Priority Five: Maintain a Strategic Approach to Capital Improvement Investments That Maximize Value, While Minimizing Financial Risk

With the difficult budget conditions facing the CSU unlikely to change in the forthcoming years, leveraging available fund sources and reducing long-term risk is of paramount concern. Traditionally, CSUN has aggressively pursued a variety of state fund sources, grant funds, utility incentives and rebates to support its facility improvement priorities. Our program has been very successful and has allowed us to address much of the “low-hanging fruit”— those projects with attractive energy savings payback. With fewer short payback opportunities, we must take a conservative approach in analyzing new initiatives and projects, so the campus is not exposed to financial risks associated with upfront investments or long-term financing on projects that may not achieve expected savings goals. We view capital renewal as a key component in wise decision making; in addition to improving energy efficiency, replacement of equipment that has exceeded its useful lifespan reduces annual campus programmed and deferred maintenance costs.

In analyzing potential projects, we work very closely with our utility providers to identify incentive and rebate programs. We also monitor and project long-term utility rates for all of our systems, and consider impacts on future labor and operating costs. This information supports project cost assessments and risk analyses.


A critical component of our success has been synergy between PPM and FPDC in developing and implementing facility management priorities. This has allowed CSUN to not only excel in its stewardship of the campus, but also become a recognized leader in energy efficiency and sustainability. With heightened awareness and interest in all aspects of sustainability within higher education, we are constantly challenged to maintain focus on campus priorities. We are regularly approached by parties—both on and off campus—with ideas and/or proposals for specific energy efficiency and sustainability projects. While these projects may have significant merit, we must remain disciplined in focusing resources on strategic campus priorities.   
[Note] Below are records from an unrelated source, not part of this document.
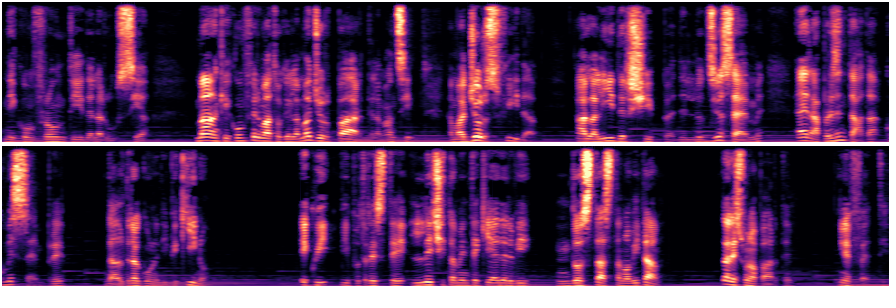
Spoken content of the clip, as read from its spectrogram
nei confronti della Russia, ma ha anche confermato che la maggior parte, anzi la maggior sfida alla leadership dello zio Sam è rappresentata, come sempre, dal dragone di Pechino. E qui vi potreste lecitamente chiedervi dove sta sta novità? Da nessuna parte, in effetti.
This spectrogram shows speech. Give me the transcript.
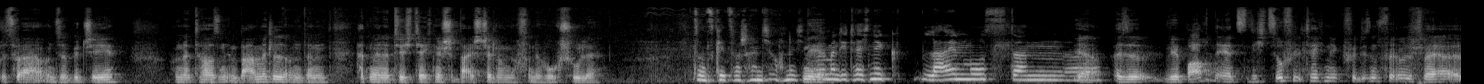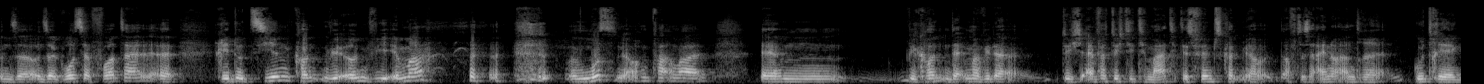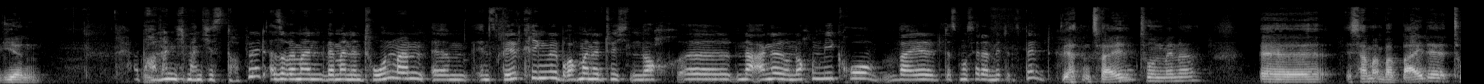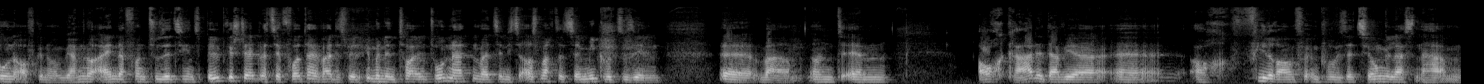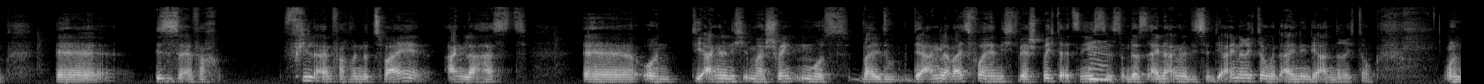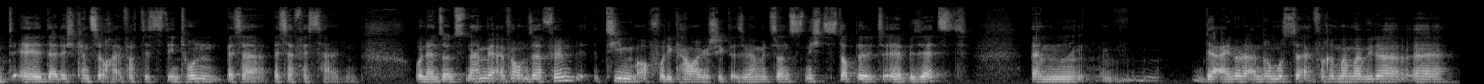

CSUN’s Institute for Sustainability has been an outstanding partner in this regard. The Institute has taken a leadership role in those projects that provide educational value, such as various demonstration projects, academic studies, surveys, and behavior modification initiatives related to energy and transportation. We have been able to partner with the institute on several projects that directly support our goals. Recent examples include the GIS tree and facility databases, both of which were developed by the Institute using student labor at a significant savings over outside consultant resources.

We frequently utilize outside consultants and contractors for engineering studies, design documents and construction, including many of projects described above. When these services are required, we develop and issue specific RFQ’s or RFP’s based on our priorities. We don’t entertain unsolicited consultant proposals for two reasons: 1) Calif. Public Contract Code requires a competitive selection process for the majority of cases, and 2) we develop scopes of work for consultants and contractors that meet our specific needs. Typically, we require CSU prequalified, licensed architects or engineers, who understand our systems and can complete detailed design documents suitable for public works bidding.
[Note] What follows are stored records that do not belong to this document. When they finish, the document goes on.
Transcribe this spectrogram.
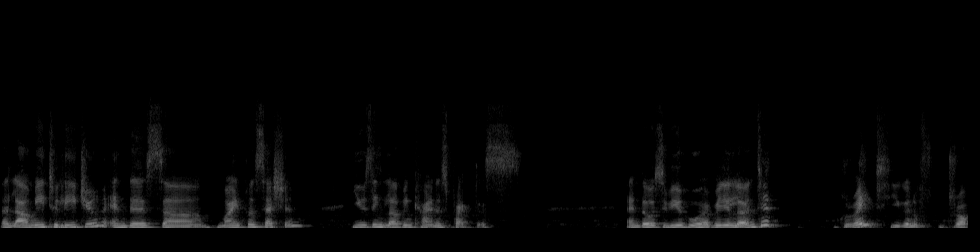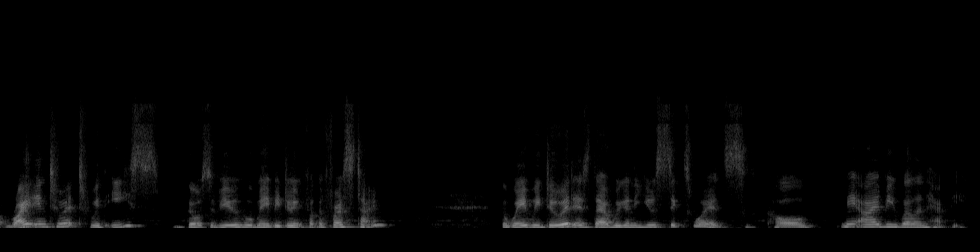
allow me to lead you in this uh, mindful session using loving kindness practice. And those of you who have really learned it, great. You're going to drop right into it with ease. Those of you who may be doing it for the first time, the way we do it is that we're going to use six words called May I be well and happy.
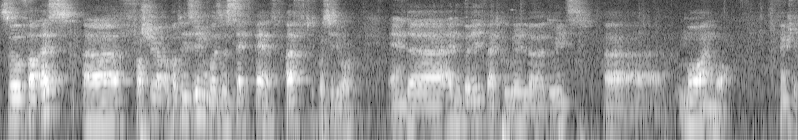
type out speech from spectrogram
So for us, uh, for sure, opportunism was a safe path, path to procedural. And uh, I do believe that we will uh, do it uh, more and more. Thank you.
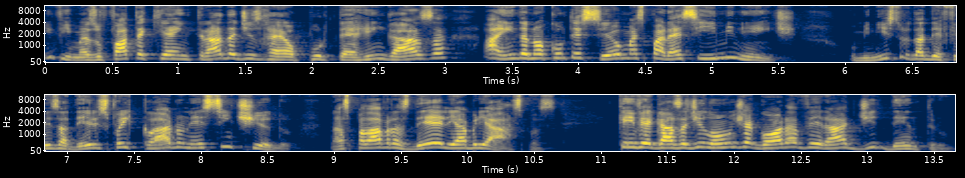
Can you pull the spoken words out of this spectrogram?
Enfim, mas o fato é que a entrada de Israel por terra em Gaza ainda não aconteceu, mas parece iminente. O ministro da defesa deles foi claro nesse sentido. Nas palavras dele, abre aspas. Quem vê Gaza de longe agora verá de dentro.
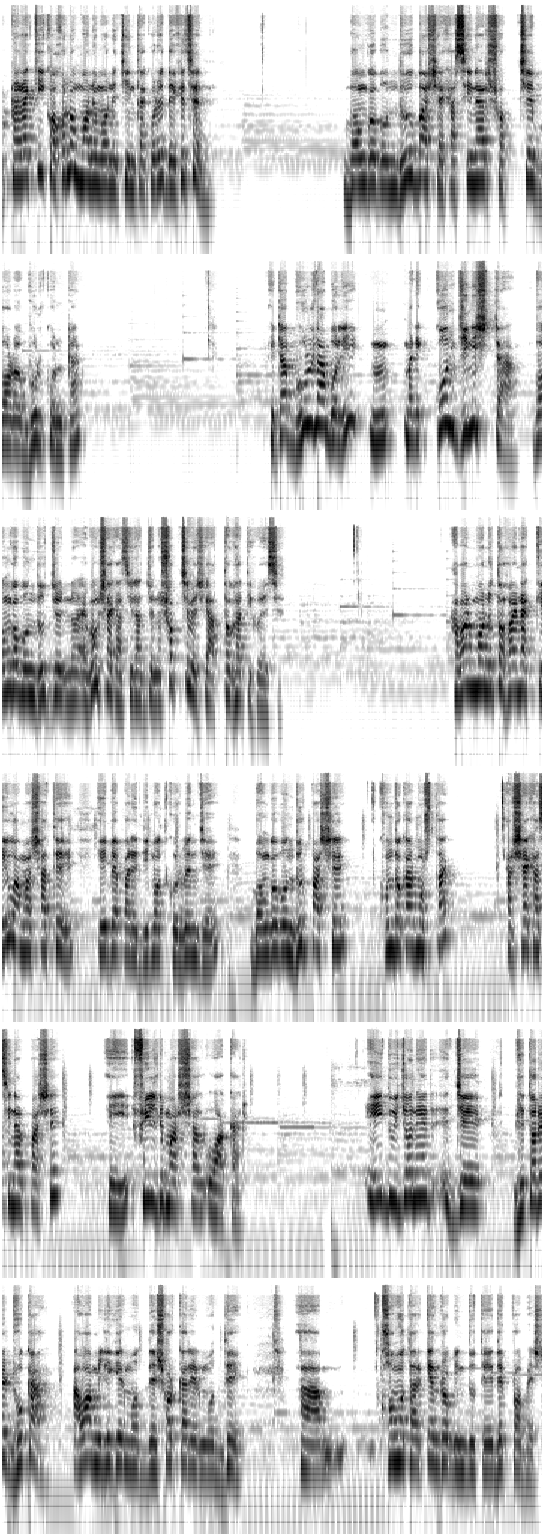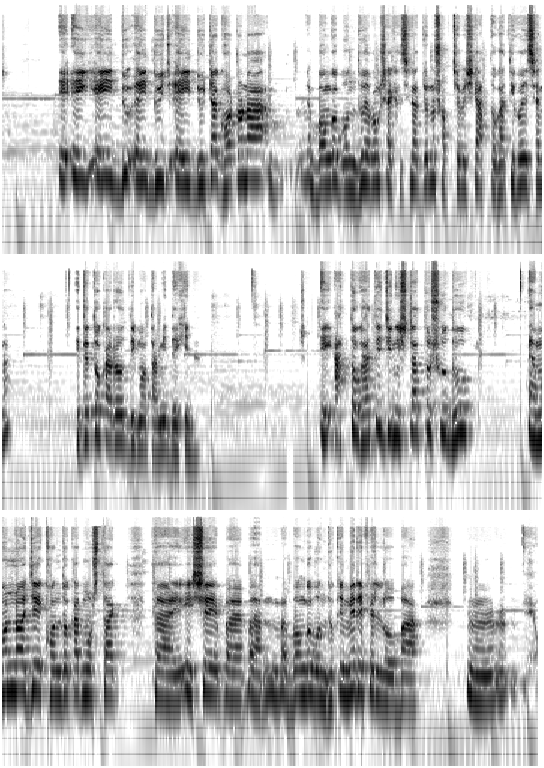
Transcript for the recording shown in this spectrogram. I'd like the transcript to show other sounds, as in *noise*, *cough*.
আপনারা কি কখনো মনে মনে চিন্তা করে দেখেছেন? বঙ্গবন্ধু বা শেখ হাসিনার সবচেয়ে বড় ভুল কোনটা? এটা ভুল না বলি মানে কোন জিনিসটা বঙ্গবন্ধুর জন্য এবং শেখ হাসিনার জন্য সবচেয়ে বেশি আত্মঘাতী হয়েছে? আমার মনে তো হয় না কেউ আমার সাথে এই ব্যাপারে দ্বিমত করবেন যে বঙ্গবন্ধুর পাশে খন্দকার মোস্তাক আর শেখ হাসিনার পাশে এই ফিল্ড মার্শাল ওয়াকার। এই দুইজনের যে ভেতরে ঢোকা আওয়ামী লীগের মধ্যে, সরকারের মধ্যে ক্ষমতার কেন্দ্রবিন্দুতে এদের প্রবেশ। এই এই এই দুই, এই দুইটা ঘটনা বঙ্গবন্ধু এবং শেখ হাসিনার জন্য সবচেয়ে বেশি আত্মঘাতী হয়েছে না? এতে তো কারও দ্বিমত আমি দেখি না। এই আত্মঘাতী জিনিসটা তো শুধু এমন নয় যে খন্দকার মোস্তাক এসে বঙ্গবন্ধুকে মেরে ফেলল বা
Section 10709 of the public contract code also allows the CSU to enter into energy conservation alteration project agreements when the cost of the alterations is less than the marginal cost of energy purchase absent the alterations. These contracts must be awarded through competitive means. Feasibility calculations for these projects require assumptions for multiple variables, including long-term utility price trends, programmed equipment maintenance, long-term viability of business partners, etc. They may also require a significant initial commitment of University funds, which further increases institutional risk. We have successfully implemented energy projects over the past decade, but see increasingly longer pay-back periods for projects under current consideration.